I like to keep my entire spending log in one Excel spreadsheet so that I can find it quickly whenever I need to, which leads me to my first point: the more convenient it is for you to keep track of your spending, the more likely it is that you’ll actually do it and later, create a successful budget. So make sure that however you format your spending log, it’s easy for you to use.
I also like to have two distinct sections in my log: Main Spending and U.Va. Spending. The Main Spending column is for “real money” purchases – ones I make using cash, a gift card, or my debit card. U.Va. Spending makes up purchases I make using Plus Dollars (a form of U.Va. Dining currency) and Cavalier Advantage (another form of U.Va.- specific currency I usually only use for laundry and printing in the libraries). I’m sure it would work just as well to have one column for all spending; this is just what suits my spending habits best. I like to have a handful of sub columns as well: the date of a purchase, how much I spent, my spending method, and what I bought. This way, I can ensure that I don’t spend my entire monthly budget in a week, that I don’t get too swipe-happy with my debit card, and that I’m not getting Littlejohn’s every day. I also round up my purchases to the next dollar, because I find that if I get too caught up in transcribing every last cent, I’m less likely to transcribe it at all.

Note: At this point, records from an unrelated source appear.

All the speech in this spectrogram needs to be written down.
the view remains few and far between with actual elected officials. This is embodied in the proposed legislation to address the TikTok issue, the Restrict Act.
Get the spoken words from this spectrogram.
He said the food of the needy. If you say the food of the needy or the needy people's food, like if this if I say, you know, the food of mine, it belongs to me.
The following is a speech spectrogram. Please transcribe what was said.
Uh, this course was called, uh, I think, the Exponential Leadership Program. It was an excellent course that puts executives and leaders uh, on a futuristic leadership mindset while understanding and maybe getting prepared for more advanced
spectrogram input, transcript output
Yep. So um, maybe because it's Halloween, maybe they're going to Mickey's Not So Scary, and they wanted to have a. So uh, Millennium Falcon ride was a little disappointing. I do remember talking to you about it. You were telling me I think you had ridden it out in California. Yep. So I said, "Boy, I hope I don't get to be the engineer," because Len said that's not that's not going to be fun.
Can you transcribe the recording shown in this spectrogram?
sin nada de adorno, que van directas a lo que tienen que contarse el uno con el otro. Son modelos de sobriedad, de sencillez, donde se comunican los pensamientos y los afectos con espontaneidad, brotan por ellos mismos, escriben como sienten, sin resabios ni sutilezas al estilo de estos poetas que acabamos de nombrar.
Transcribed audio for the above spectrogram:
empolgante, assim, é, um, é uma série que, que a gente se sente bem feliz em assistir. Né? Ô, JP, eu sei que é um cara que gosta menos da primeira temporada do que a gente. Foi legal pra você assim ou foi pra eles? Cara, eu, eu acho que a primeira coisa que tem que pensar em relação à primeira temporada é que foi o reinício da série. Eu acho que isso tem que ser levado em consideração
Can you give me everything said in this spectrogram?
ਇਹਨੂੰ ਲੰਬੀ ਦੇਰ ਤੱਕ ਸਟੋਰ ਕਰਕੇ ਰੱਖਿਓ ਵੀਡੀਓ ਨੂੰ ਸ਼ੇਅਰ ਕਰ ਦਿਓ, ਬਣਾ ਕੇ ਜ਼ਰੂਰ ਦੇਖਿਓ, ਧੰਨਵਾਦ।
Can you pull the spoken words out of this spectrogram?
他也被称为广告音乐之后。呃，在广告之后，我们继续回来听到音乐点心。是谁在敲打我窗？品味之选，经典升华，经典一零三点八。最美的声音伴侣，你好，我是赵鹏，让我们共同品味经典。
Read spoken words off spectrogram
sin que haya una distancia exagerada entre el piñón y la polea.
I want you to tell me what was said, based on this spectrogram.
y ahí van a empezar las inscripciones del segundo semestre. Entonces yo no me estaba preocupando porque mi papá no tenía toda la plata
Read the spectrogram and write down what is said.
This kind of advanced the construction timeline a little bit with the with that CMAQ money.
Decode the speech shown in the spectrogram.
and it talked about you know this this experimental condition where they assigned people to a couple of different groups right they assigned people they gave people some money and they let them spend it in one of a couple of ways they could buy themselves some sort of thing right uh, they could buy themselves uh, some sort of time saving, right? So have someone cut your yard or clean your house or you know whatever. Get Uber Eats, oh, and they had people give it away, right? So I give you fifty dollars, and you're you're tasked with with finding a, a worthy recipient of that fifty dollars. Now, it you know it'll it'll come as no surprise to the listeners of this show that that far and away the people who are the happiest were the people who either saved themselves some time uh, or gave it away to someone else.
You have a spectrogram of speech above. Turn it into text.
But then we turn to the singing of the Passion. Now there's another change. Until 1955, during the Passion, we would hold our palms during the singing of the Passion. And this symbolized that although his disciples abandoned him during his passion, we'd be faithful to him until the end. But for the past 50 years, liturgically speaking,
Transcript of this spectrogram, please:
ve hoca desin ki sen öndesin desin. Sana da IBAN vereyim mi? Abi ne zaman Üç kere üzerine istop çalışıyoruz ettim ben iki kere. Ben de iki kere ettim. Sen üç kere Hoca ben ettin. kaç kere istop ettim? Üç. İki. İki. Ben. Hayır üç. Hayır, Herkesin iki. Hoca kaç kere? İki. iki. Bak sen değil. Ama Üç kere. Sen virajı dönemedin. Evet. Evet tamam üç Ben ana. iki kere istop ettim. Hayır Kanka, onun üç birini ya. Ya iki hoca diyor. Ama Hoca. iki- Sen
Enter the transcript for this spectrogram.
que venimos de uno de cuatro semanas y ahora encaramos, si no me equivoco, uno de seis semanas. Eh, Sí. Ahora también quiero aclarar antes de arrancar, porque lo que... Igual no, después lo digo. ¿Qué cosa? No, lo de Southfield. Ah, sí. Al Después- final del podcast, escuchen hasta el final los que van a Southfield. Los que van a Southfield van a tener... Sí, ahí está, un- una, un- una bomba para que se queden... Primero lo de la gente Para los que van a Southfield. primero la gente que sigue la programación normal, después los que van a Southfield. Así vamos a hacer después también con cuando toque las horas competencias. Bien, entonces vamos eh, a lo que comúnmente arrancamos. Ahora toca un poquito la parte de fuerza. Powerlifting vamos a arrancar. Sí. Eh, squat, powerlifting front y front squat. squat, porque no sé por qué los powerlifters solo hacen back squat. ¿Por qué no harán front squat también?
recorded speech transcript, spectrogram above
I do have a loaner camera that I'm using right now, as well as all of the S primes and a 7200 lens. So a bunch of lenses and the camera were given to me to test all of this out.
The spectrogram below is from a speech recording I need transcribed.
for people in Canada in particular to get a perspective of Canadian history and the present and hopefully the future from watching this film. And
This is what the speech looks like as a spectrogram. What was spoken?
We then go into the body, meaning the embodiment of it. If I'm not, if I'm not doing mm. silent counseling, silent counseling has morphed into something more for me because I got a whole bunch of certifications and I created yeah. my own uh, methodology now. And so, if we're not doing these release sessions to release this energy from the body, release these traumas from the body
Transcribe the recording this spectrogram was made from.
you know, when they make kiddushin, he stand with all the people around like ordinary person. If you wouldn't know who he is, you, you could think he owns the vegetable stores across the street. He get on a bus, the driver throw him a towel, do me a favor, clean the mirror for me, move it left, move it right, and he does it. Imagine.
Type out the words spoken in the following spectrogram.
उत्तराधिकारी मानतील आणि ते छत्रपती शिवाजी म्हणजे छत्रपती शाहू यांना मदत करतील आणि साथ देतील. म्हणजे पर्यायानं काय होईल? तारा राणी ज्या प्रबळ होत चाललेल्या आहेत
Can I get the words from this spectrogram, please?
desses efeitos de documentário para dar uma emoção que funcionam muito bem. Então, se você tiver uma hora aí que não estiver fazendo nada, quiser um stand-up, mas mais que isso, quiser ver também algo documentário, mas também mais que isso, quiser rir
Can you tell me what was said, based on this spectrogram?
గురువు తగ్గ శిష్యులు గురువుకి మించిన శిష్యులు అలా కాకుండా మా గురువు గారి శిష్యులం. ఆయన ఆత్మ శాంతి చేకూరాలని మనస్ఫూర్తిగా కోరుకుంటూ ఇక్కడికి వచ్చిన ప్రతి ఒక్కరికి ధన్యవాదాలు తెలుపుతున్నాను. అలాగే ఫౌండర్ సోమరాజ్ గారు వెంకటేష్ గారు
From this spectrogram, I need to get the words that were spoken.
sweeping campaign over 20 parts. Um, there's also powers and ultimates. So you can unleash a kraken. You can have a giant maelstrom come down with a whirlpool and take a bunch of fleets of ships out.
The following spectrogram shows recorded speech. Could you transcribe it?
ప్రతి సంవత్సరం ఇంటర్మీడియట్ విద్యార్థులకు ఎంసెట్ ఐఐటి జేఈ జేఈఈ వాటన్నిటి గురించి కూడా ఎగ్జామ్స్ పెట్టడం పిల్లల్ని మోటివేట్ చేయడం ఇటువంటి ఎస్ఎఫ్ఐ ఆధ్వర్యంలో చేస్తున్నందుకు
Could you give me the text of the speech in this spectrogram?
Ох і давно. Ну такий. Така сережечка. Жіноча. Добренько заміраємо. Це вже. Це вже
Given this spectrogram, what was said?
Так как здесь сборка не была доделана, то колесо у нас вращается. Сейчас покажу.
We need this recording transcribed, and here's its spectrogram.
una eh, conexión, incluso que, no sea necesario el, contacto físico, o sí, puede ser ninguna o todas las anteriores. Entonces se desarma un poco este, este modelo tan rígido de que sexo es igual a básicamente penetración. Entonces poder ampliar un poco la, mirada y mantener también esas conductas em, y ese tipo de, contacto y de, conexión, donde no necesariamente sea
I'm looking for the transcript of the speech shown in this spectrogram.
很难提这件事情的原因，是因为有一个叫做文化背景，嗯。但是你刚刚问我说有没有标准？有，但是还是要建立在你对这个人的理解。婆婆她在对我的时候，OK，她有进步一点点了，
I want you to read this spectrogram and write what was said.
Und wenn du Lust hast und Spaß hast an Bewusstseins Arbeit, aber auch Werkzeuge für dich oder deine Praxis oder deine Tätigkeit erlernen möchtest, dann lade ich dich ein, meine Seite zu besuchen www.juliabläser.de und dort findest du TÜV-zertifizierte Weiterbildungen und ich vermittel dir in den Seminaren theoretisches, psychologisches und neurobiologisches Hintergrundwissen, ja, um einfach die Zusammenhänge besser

If you can get through one solid semester of tracking your spending and seeing how much you tend to spend on food, books, clothes, and entertainment, then you can begin creating a real budget. I can only suggest what’s worked for me in the past, but I recommend looking at your savings and deciding how much you (and/or your parents) feel comfortable spending over a period of four years – enough so that you can go out to eat with friends once in a while, but not so much that you accidentally reenact all six seasons of Sex and the City. Make sure you factor in your first semester spending log as well – is your savings estimate reasonable? If you study in an urban area with a lot of restaurants and shops, you might find that your savings estimate is too high, and if you study in the middle of nowhere, you might find that it’s too low.
Once you have a realistic number, divide that by the number of semesters you have left to study. If you like, divide it by the number of weeks per semester. This way, you’ll have solid number of dollars per week you feel comfortable spending that you can easily reference. Tweak your budget whenever any significant financial change comes about – you get a job at the university bookstore, quit your job at the local coffee shop, or have to pay for a history tutor – and remember to always, always be honest with yourself. Saying “I can get by on five dollars a week,” is much easier said in theory than done in practice, and lying to yourself abut your spending habits when crafting your budget won’t help you become financially savvy. Protip for gauging the realism of your budget: if you categorize it as “aspirational,” you might want to stake a second look at it.
A final word of advice: don’t be embarrassed if you’re not a financial god or goddess right when you start your college career. We all have to learn the ins and outs of personal finance sometime, and for a lot of people, that time doesn’t come until you’re finally on your own at college. If you screw up a check, forget your debit card PIN, or go over budget once in blue moon, relax. As long as you don’t bet your entire savings on U.Va.’s football team ever winning a game of significance, you’ll be perfectly fine.